Jump to content

Job after PhD?


Webster

Recommended Posts

I am wondering how difficult it will be to land a job with a PhD from a sociology program such as University Wisconsin-Milwaukee. It is not a well known program because they just started their PhD program this fall. If I am seeking a teaching job at a university will they be sifting for top 20 programs on a resume such as Berkeley, Wisconsin, Chicago, UNC, etc? What are univerisites looking for besides the program in which one obtained their PhD? Any insight is appreciated.Thank you all.

Link to comment
Share on other sites

I am wondering how difficult it will be to land a job with a PhD from a sociology program such as University Wisconsin-Milwaukee. It is not a well known program because they just started their PhD program this fall. If I am seeking a teaching job at a university will they be sifting for top 20 programs on a resume such as Berkeley, Wisconsin, Chicago, UNC, etc? What are univerisites looking for besides the program in which one obtained their PhD? Any insight is appreciated.Thank you all.

If they just started their PhD program, i advise you to be wary unless they have superstars there as professors. That said it's not really the prestige(thought that helps too) that lands you a job but the quality of your work, your publications, invited talks, conference presentations, your personality that count. So try to avoid UW-M if their program is brand new unless you feel you are ready for a crazy uphill struggle. of course with a new place comes a lot of freedom too and probably very enthusiastic teachers too but just be careful with what you are getting into.

Link to comment
Share on other sites

  • 2 weeks later...

If they just started their PhD program, i advise you to be wary unless they have superstars there as professors. That said it's not really the prestige(thought that helps too) that lands you a job but the quality of your work, your publications, invited talks, conference presentations, your personality that count. So try to avoid UW-M if their program is brand new unless you feel you are ready for a crazy uphill struggle. of course with a new place comes a lot of freedom too and probably very enthusiastic teachers too but just be careful with what you are getting into.

A general rule of thumb is that, in terms of rankings, people tend to find jobs at schools of an equal or lower level of prestige to their graduate school, and it is rare (not unheard of but rare) to get a tenure track job at a department classed in higher group of schools, though there are exceptions (Yale, for example, is not ranked among the very very top sociology departments, but I think they have decent placements). You need to be doing some pretty rad work though to "move up", or be willing to work in a non-tenure track capacity. Tenure-track job openings frequently get dozens (often in excess of a hundred) applications, I believe. There is apparently a huge range of people applying for jobs.
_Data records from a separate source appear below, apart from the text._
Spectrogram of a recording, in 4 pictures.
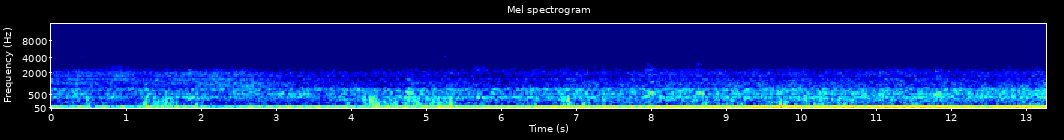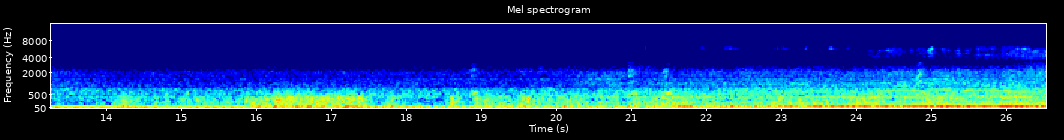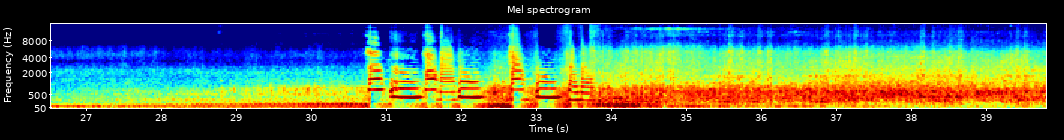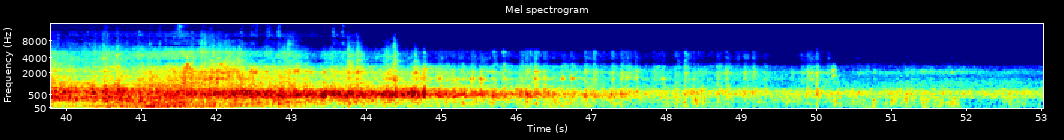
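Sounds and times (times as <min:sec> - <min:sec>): diesel train engine drone: 0:00.0 - 0:53.0
train wheels on rails: 0:12.7 - 0:53.0
train horn blasts: 0:30.7 - 0:34.0.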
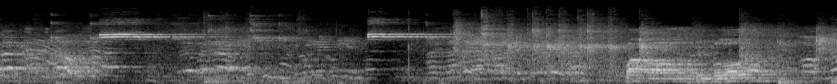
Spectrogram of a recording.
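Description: Referee's whistle blown twice in short, shrill blasts, about a second in and again near four seconds, in an echoing gym, with a basketball bouncing on the hardwood-style court and players' voices around it.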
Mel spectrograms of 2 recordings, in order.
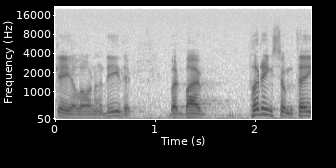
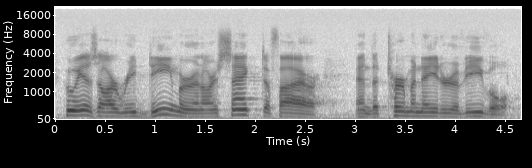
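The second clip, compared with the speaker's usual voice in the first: preaching at full force; 4 semitones higher, 5 dB louder than usual. Acted.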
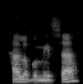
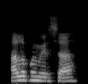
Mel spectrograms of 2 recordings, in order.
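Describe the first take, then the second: First: Greeting at a relaxed low pitch; lower register. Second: Anchor greeting pitched high. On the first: Coach shows trainee the formal tone, low register. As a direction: settle the voice down for the greeting. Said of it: "coba Mas Muslimin pakai nada bawah". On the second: Coach repeats the tone to avoid, high-pitched. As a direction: lift the whole greeting well above normal speech. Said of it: "Coba jangan pakai nada tinggi". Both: Shown as a demonstration.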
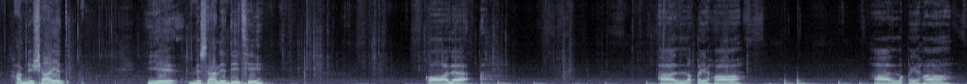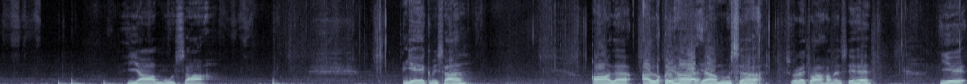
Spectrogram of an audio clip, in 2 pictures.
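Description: An elderly man speaks slowly and clearly, close by.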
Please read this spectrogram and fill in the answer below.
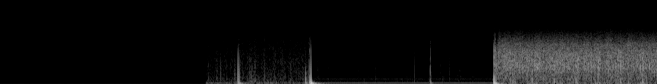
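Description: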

People at the top jobs come from a very limited number of schools (someone ); I get the impression that sociology is ironically does more sorting by prestigious-scoring degree granting institution than some other fields (less than others too of course; I hear anthro has some very very highly regarded departments and people from those schools are much better placed than schools ranked even slightly lower, but that's all second hand knowledge, I've never looked into it). I get the impression that sociology has less upward mobility and less downward mobility than most fields though (bracketing people who were geographically limited in where they could search). My best advice is to look at the kind of school you see yourself working at. Where did those people get their degrees from? I'd disagree that one should be wary of new programs inherently; Rice for example will probably have pretty decent job placement out of the gate, I bet.

Link to comment
Share on other sites

Create an account or sign in to comment

You need to be a member in order to leave a comment

Create an account

Sign up for a new account in our community. It's easy!

Register a new account

Sign in

Already have an account? Sign in here.

Sign In Now
×
×
  • Create New...

Important Information

This website uses cookies to ensure you get the best experience on our website. See our Privacy Policy and Terms of Use